## What needs to be done:
An exact copy of the listing below is the answer, with the pictures removed.

## Supplied information:
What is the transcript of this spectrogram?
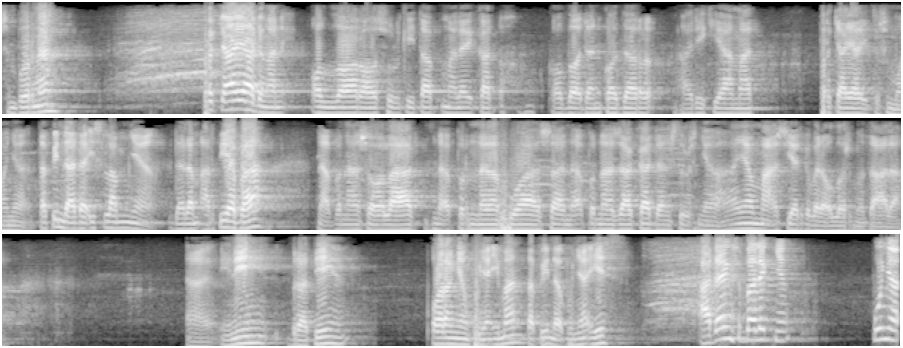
Sempurna? Percaya dengan Allah, Rasul, kitab, malaikat, qada dan qadar, hari kiamat. Percaya itu semuanya. Tapi tidak ada Islamnya. Dalam arti apa? Tidak pernah sholat, tidak pernah puasa, tidak pernah zakat dan seterusnya. Hanya maksiat kepada Allah SWT. Nah, ini berarti orang yang punya iman tapi tidak punya is. Ada yang sebaliknya. Punya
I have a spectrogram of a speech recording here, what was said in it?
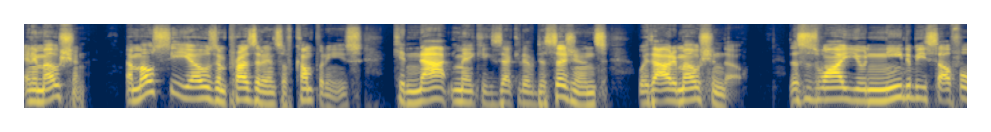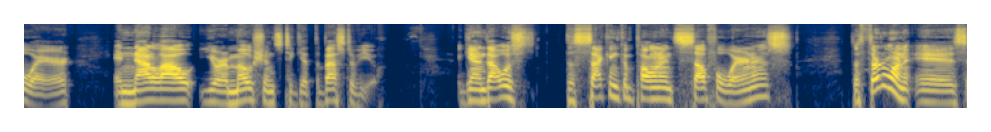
an emotion. Now, most CEOs and presidents of companies cannot make executive decisions without emotion, though. This is why you need to be self aware and not allow your emotions to get the best of you. Again, that was the second component self awareness. The third one is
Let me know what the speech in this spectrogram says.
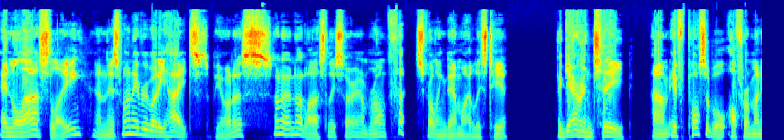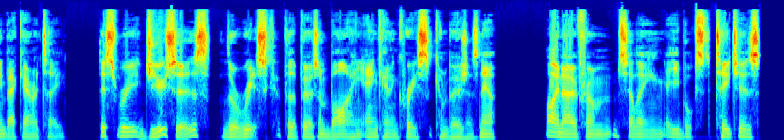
And lastly, and this one everybody hates, to be honest. Oh, no, not lastly. Sorry, I'm wrong. Scrolling down my list here. The guarantee. Um, if possible, offer a money back guarantee. This reduces the risk for the person buying and can increase conversions. Now, I know from selling ebooks to teachers,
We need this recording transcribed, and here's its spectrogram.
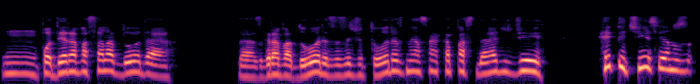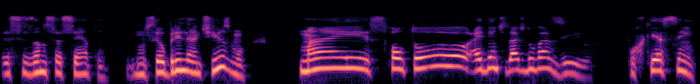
um poder avassalador da, das gravadoras, das editoras, nessa capacidade de repetir esse anos, esses anos 60 no seu brilhantismo, mas faltou a identidade do vazio. Porque, assim,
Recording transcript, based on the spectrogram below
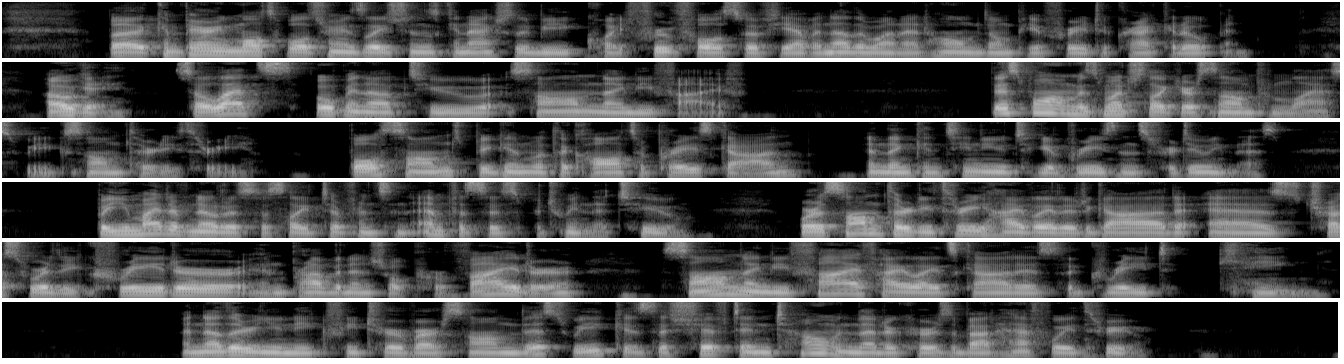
But comparing multiple translations can actually be quite fruitful, so if you have another one at home, don't be afraid to crack it open. Okay, so let's open up to Psalm 95. This poem is much like our psalm from last week, Psalm 33. Both psalms begin with a call to praise God and then continue to give reasons for doing this. But you might have noticed a slight difference in emphasis between the two. Whereas Psalm 33 highlighted God as trustworthy creator and providential provider, Psalm 95 highlights God as the great king. Another unique feature of our psalm this week is the shift in tone that occurs about halfway through.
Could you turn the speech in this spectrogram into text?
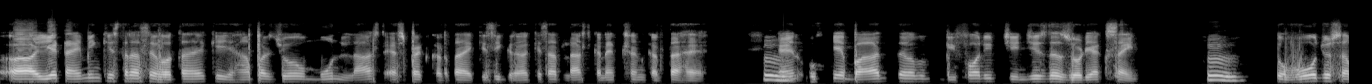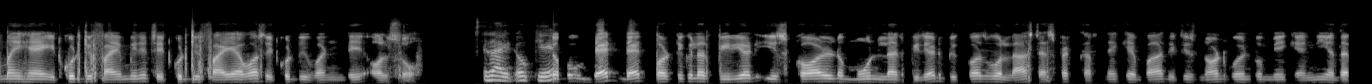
आ, ये टाइमिंग किस तरह से होता है कि यहाँ पर जो मून लास्ट एस्पेक्ट करता है किसी ग्रह के साथ लास्ट कनेक्शन करता है एंड उसके बाद before it changes the zodiac sign तो वो जो समय है it could be five minutes it could be five hours it could be one day also right okay so that that particular period is called moon lull period because वो last aspect करने के बाद it is not going to make any other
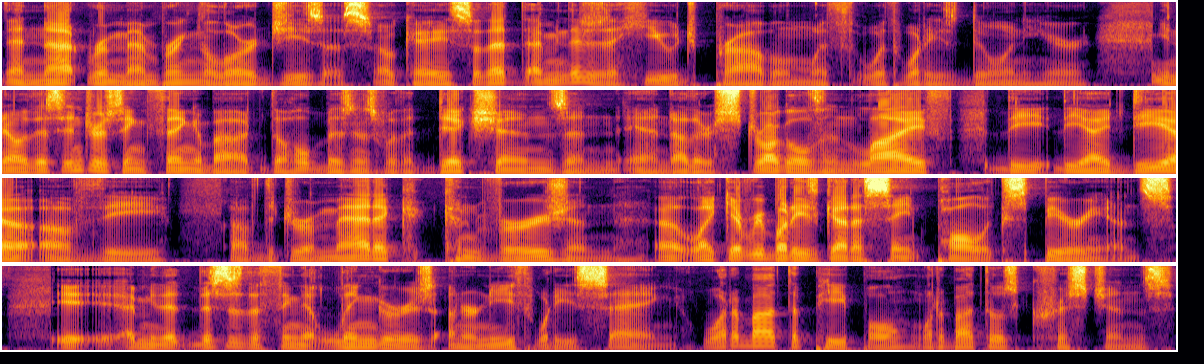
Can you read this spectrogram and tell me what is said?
and not remembering the Lord Jesus? Okay, so that, I mean, there's a huge problem with, with what he's doing here. You know, this interesting thing about the whole business with addictions and, and other struggles in life, the, the idea of the of the dramatic conversion. Uh, like everybody's got a St. Paul experience. It, I mean, this is the thing that lingers underneath what he's saying. What about the people? What about those Christians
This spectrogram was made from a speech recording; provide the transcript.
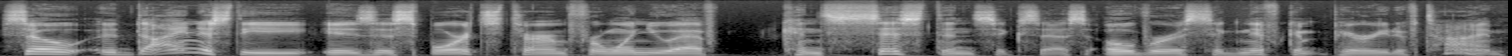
So a dynasty is a sports term for when you have consistent success over a significant period of time.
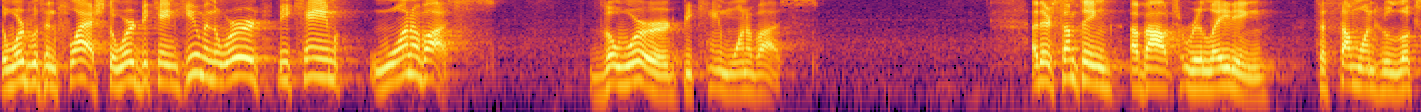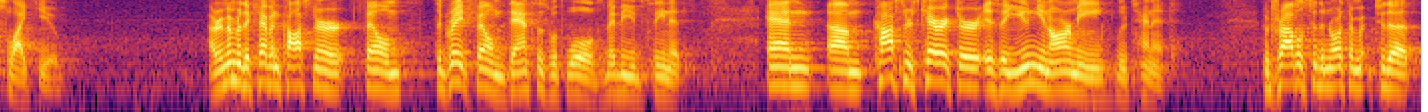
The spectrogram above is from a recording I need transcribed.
The Word was in flesh, the Word became human, the Word became one of us the Word became one of us. There's something about relating to someone who looks like you. I remember the Kevin Costner film, it's a great film, Dances with Wolves. Maybe you've seen it. And um, Costner's character is a Union Army lieutenant who travels to the, North, to, the,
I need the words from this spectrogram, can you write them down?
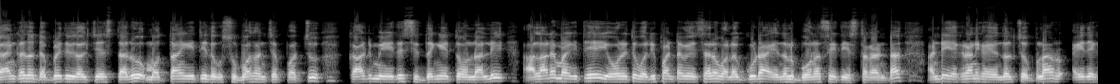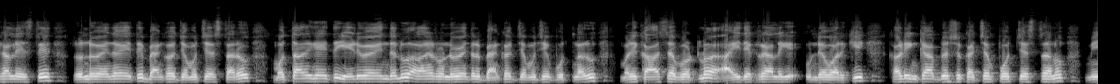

## Completed exercise:
What is the transcript of this spectrogram?
Sempurna? Percaya dengan Allah, Rasul, kitab, malaikat, qada dan qadar, hari kiamat. Percaya itu semuanya. Tapi tidak ada Islamnya. Dalam arti apa? Tidak pernah sholat, tidak pernah puasa, tidak pernah zakat dan seterusnya. Hanya maksiat kepada Allah SWT. Nah, ini berarti orang yang punya iman tapi tidak punya is. Ada yang sebaliknya. Punya
I have a spectrogram of a speech recording here, what was said in it?
an emotion. Now, most CEOs and presidents of companies cannot make executive decisions without emotion, though. This is why you need to be self aware and not allow your emotions to get the best of you. Again, that was the second component self awareness. The third one is
Let me know what the speech in this spectrogram says.
And lastly, and this one everybody hates, to be honest. Oh, no, not lastly. Sorry, I'm wrong. Scrolling down my list here. The guarantee. Um, if possible, offer a money back guarantee. This reduces the risk for the person buying and can increase conversions. Now, I know from selling ebooks to teachers,
We need this recording transcribed, and here's its spectrogram.
um poder avassalador da, das gravadoras, das editoras, nessa capacidade de repetir esse anos, esses anos 60 no seu brilhantismo, mas faltou a identidade do vazio. Porque, assim,
Recording transcript, based on the spectrogram below
But comparing multiple translations can actually be quite fruitful, so if you have another one at home, don't be afraid to crack it open. Okay, so let's open up to Psalm 95. This poem is much like our psalm from last week, Psalm 33. Both psalms begin with a call to praise God and then continue to give reasons for doing this. But you might have noticed a slight difference in emphasis between the two. Whereas Psalm 33 highlighted God as trustworthy creator and providential provider, Psalm 95 highlights God as the great king. Another unique feature of our psalm this week is the shift in tone that occurs about halfway through.
Could you turn the speech in this spectrogram into text?
आ, ये टाइमिंग किस तरह से होता है कि यहाँ पर जो मून लास्ट एस्पेक्ट करता है किसी ग्रह के साथ लास्ट कनेक्शन करता है एंड उसके बाद before it changes the zodiac sign तो वो जो समय है it could be five minutes it could be five hours it could be one day also right okay so that that particular period is called moon lull period because वो last aspect करने के बाद it is not going to make any other
Can you read this spectrogram and tell me what is said?
and not remembering the Lord Jesus? Okay, so that, I mean, there's a huge problem with, with what he's doing here. You know, this interesting thing about the whole business with addictions and, and other struggles in life, the, the idea of the of the dramatic conversion. Uh, like everybody's got a St. Paul experience. It, I mean, this is the thing that lingers underneath what he's saying. What about the people? What about those Christians
This spectrogram was made from a speech recording; provide the transcript.
So a dynasty is a sports term for when you have consistent success over a significant period of time.
The spectrogram above is from a recording I need transcribed.
The Word was in flesh, the Word became human, the Word became one of us the Word became one of us. There's something about relating to someone who looks like you. I remember the Kevin Costner film, it's a great film, Dances with Wolves. Maybe you've seen it. And um, Costner's character is a Union Army lieutenant who travels to the, North, to, the,
I need the words from this spectrogram, can you write them down?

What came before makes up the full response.